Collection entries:
****************

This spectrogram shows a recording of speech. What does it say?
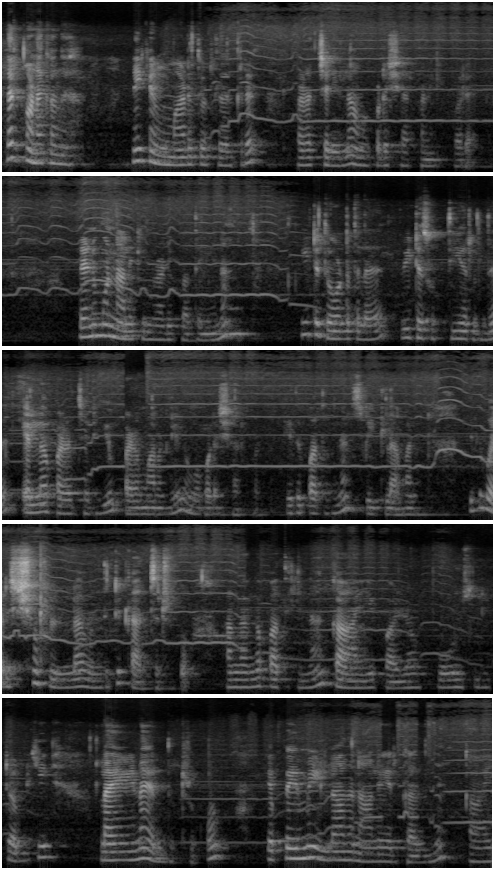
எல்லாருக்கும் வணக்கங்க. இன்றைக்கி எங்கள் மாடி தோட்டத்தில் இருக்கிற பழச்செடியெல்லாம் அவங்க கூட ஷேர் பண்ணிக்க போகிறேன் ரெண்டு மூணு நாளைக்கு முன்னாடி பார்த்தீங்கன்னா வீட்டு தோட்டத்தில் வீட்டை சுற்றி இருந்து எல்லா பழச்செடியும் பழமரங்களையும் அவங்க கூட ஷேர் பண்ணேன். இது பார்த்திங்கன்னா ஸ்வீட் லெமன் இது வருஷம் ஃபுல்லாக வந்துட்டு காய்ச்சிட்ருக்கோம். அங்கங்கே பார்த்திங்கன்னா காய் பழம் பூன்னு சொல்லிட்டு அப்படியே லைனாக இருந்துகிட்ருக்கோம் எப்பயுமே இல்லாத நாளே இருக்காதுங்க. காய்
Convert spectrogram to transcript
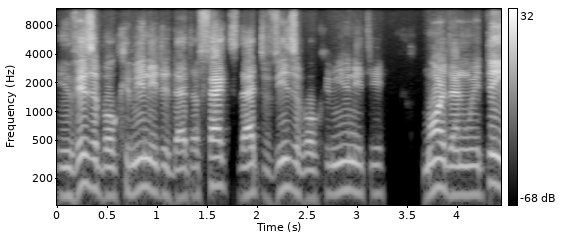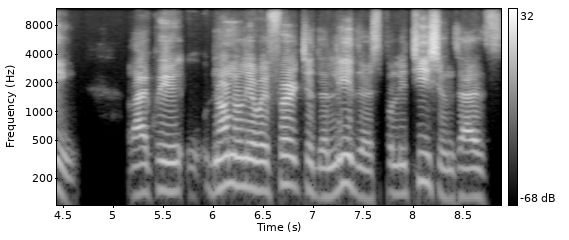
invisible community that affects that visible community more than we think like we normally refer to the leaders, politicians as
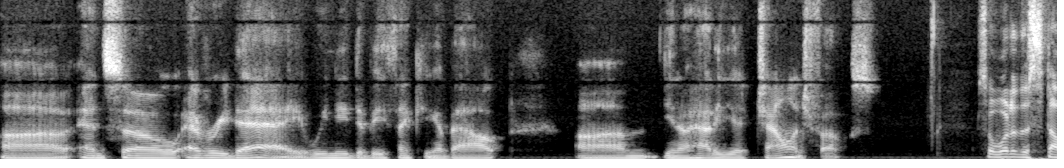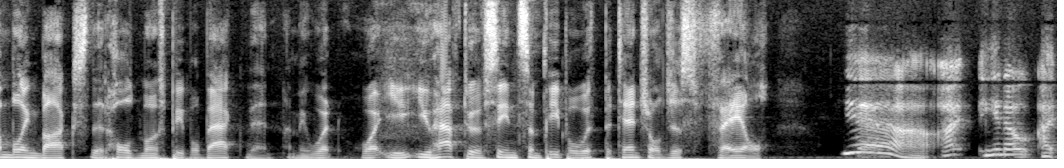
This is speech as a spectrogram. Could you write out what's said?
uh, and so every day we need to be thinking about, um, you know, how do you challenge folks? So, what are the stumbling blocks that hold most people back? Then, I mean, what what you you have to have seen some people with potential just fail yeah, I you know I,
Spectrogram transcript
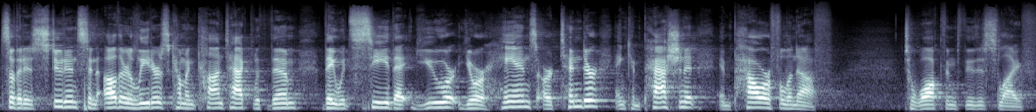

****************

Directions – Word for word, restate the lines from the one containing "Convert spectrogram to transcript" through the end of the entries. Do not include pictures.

Answer –
Convert spectrogram to transcript
invisible community that affects that visible community more than we think like we normally refer to the leaders, politicians as
This is speech as a spectrogram. Could you write out what's said?
uh, and so every day we need to be thinking about, um, you know, how do you challenge folks? So, what are the stumbling blocks that hold most people back? Then, I mean, what what you you have to have seen some people with potential just fail yeah, I you know I,
Spectrogram transcript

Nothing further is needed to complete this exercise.